1. American Cancer Society. Key statistics for lung cancer. Revised January 5, 2017. www.cancer.org/cancer/lungcancer-non-smallcell/detailedguide/non-small-cell-lung-cancer-key-statistics. Accessed August 9, 2017.
2. American Cancer Society. What is non-small cell lung cancer? Revised May 16, 2016. www.cancer.org/cancer/lungcancer-non-smallcell/detailedguide/non-small-cell-lung-cancer-what-is-non-small-cell-lung-cancer. Accessed August 9, 2017.
3. Hirsh V, Melosky B, Goss G, et al. A personalized approach to treatment: use of EGFR tyrosine kinase inhibitors for the treatment of non-small-cell lung cancer in Canada. Curr Oncol. 2012;19:78-90. Erratum in: Curr Oncol. 2012;19:e228.
4. Massarelli E, Varella-Garcia M, Tang X, et al. KRAS mutation is an important predictor of resistance to therapy with epidermal growth factor receptor tyrosine kinase inhibitors in non-small-cell lung cancer. Clin Cancer Res. 2007;13:2890-2896.
5. Shaw AT, Yeap BY, Mino-Kenudson M, et al. Clinical features and outcome of patients with non-small-cell lung cancer who harbor EML4-ALK. J Clin Oncol. 2009;27:4247-4253.
6. Drugs.com. FDA approves XALKori with companion diagnostic for a type of late-stage lung cancer.

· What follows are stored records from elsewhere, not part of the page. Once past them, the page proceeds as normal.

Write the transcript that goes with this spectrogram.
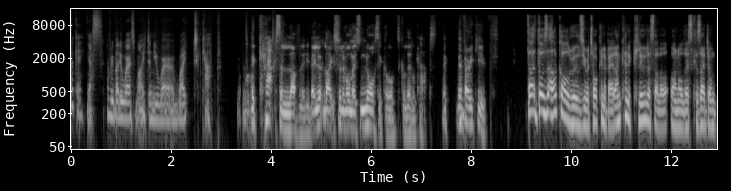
Okay. Yes, everybody wears white, and you wear a white cap. The caps are lovely. They look like sort of almost nautical little caps. They're, they're very cute. Th- those alcohol rules you were talking about, I'm kind of clueless on all, on all this because I don't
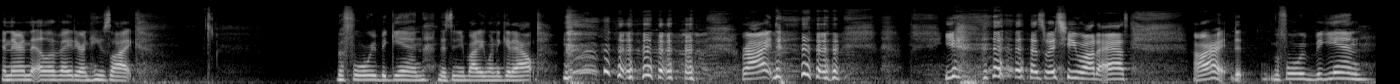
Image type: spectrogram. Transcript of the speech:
and they're in the elevator and he's like before we begin does anybody want to get out right yeah that's what you want to ask all right before we begin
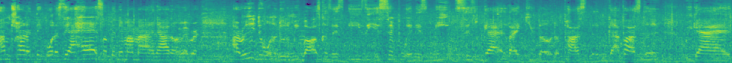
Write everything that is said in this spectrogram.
I'm trying to think what to say. I had something in my mind I don't remember. I really do want to do the meatballs because it's easy, it's simple, and it's meat. Since we got like, you know, the pasta, we got pasta, we got,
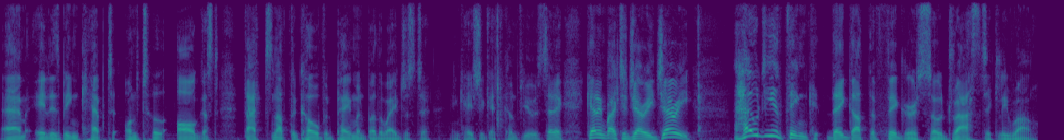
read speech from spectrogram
um, it is being kept until August. That's not the COVID payment, by the way, just to, in case you get confused. Anyway, getting back to Jerry. Jerry, how do you think they got the figures so drastically wrong?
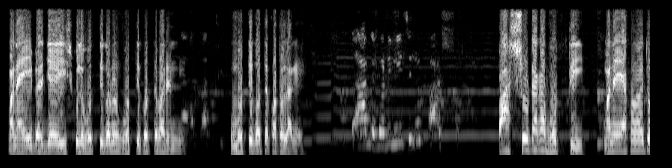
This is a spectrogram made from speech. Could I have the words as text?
মানে এইবার যে স্কুলে ভর্তি করবেন ভর্তি করতে পারেননি। হ্যাঁ, ভর্তি করতে কত লাগে? পাঁচশো। টাকা ভর্তি। মানে এখন হয়তো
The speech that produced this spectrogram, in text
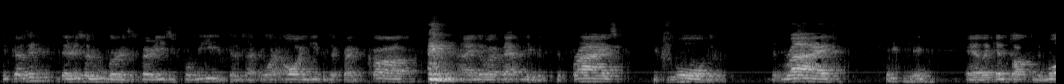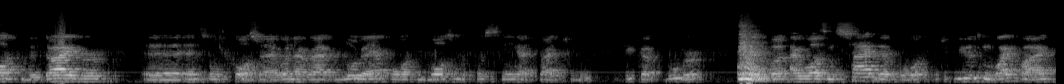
because if there is a Uber, it's very easy for me because I, all I need is a credit card. I know exactly the, the price before the, the ride, and I can talk to the mod, to the driver, uh, and so forth. So when I arrived at Logan Airport in Boston, the first thing I tried to, pick up Uber, but I was inside the airport using Wi-Fi.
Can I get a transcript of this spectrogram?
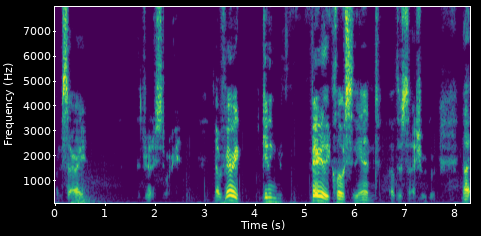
I'm sorry. A story. Now, very getting fairly close to the end of this actual Not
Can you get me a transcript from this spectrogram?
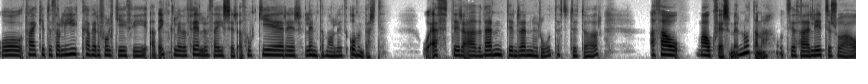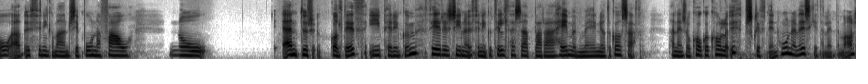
Og það getur þá líka verið fólki í því að einhverleifu felur það í sér að þú gerir leyndamálið ofinbært og eftir að verndin rennur út eftir 20 ár að þá má hver sem er notana og því að það er litið svo á að uppfinningamæðun sé búin að fá nú endur goldið í peningum fyrir sína uppfinningu til þess að bara heimur með njóta góðsaf þannig eins og Coca-Cola uppskriftin hún er viðskiptalendamál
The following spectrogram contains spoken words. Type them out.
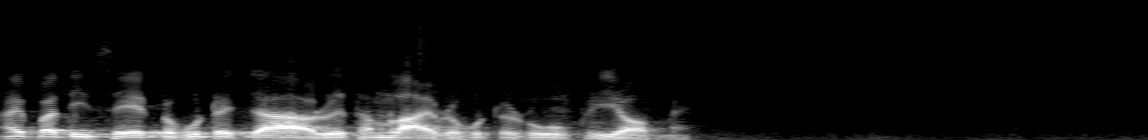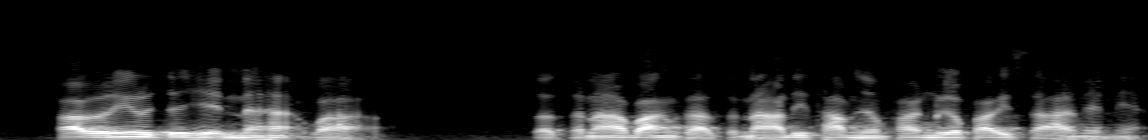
ให้ปฏิเสธพระพุทธเจ้า หรือทำลายพระพุทธรูปหรือยอมไหมภาพแบบนี้เราจะเห็นนะฮะว่า ศาสนาบางศาสนาที่ทำอย่างภาคเหนือภาคอีสานเนี่ย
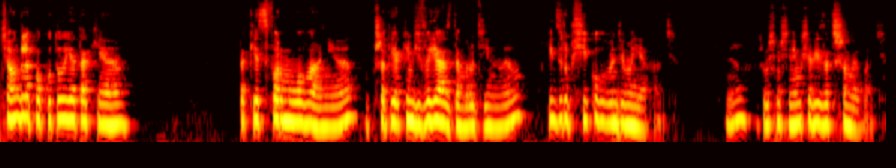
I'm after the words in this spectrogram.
ciągle pokutuje takie, takie sformułowanie przed jakimś wyjazdem rodzinnym: idź zrób siku, bo będziemy jechać. Nie? Żebyśmy się nie musieli zatrzymywać.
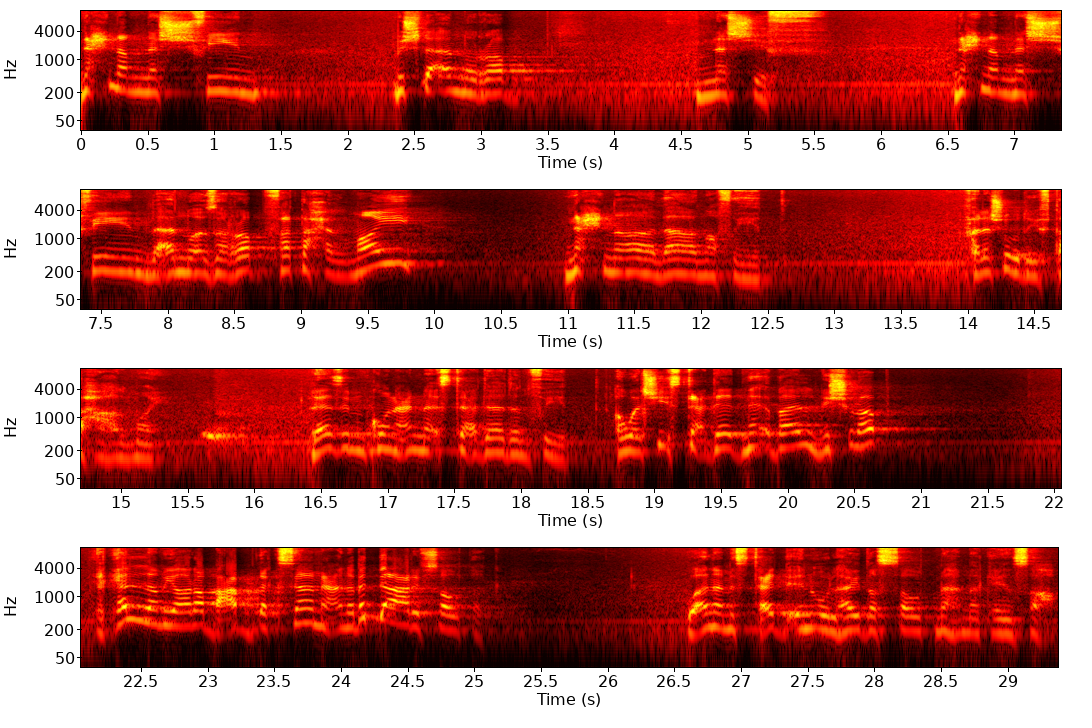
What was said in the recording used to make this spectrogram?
نحن منشفين مش لأنه الرب منشف. نحن منشفين لأنه إذا الرب فتح المي نحن لا نفيض. فلا شو بده يفتحها المي؟ لازم نكون عندنا استعداد نفيض. أول شيء استعداد نقبل نشرب. تكلم يا رب عبدك سامع أنا بدي أعرف صوتك. وأنا مستعد أنقل هيدا الصوت مهما كان صعب.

August 11, 2011. www.drugs.com/newdrugs/fda-approves-xALKori-companion-diagnostic-type-late-stage-lung-cancer2828.html. Accessed September 6, 2017.
7. US Food and Drug Administration. FDA approves new oral therapy to treat ALK-positive lung cancer. December 11, 2015. www.fda.gov/newsevents/newsroom/pressannouncements/ucm476926.htm. Accessed September 6, 2017.
8. Friboulet L, Li N, Katayama R, et al. The ALK inhibitor ceritinib overcomes crizotinib resistance in non-small cell lung cancer. Cancer Discov. 2014;4:662-673.
9. Shaw AT, Yeap BY, Solomon BJ, et al. Effect of crizotinib on overall survival in patients with advanced non-small-cell lung cancer harbouring ALK gene rearrangement: a retrospective analysis. Lancet Oncol. 2011;12:1004-1012.
10. US Food and Drug Administration. Brigatinib. www.fda.gov/drugs/informationondrugs/approveddrugs/ucm555841.htm. Accessed August 9, 2017.
11. Takeda Pharmaceutical. Takeda announces FDA accelerated approval of Alunbrig (brigatinib). Press release. www.takeda.com/newsroom/newsreleases/2017/alunbrig-fda-approval/. Accessed September 6, 2017.
12. Kim DW, Tiseo M, Ahn M, et al. Brigatinib in patients with crizotinib-refractory anaplastic lymphoma kinase-positive non-small-cell lung cancer: a randomized, multicenter phase II trial. J Clin Oncol. 2017;35:2490-2498.
13. Alunbrig (brigatinib) tablets [prescribing information]. Cambridge, MA: Takeda Pharmaceutical; October 2017.
14. ClinicalTrials.gov. ALTA-1L study: a phase 3 study of brigatinib versus crizotinib in ALK-positive advanced non-small cell lung cancer patients (ALTA1L). https://clinicaltrials.gov/ct2/show/NCT02737501. Accessed August 11, 2017.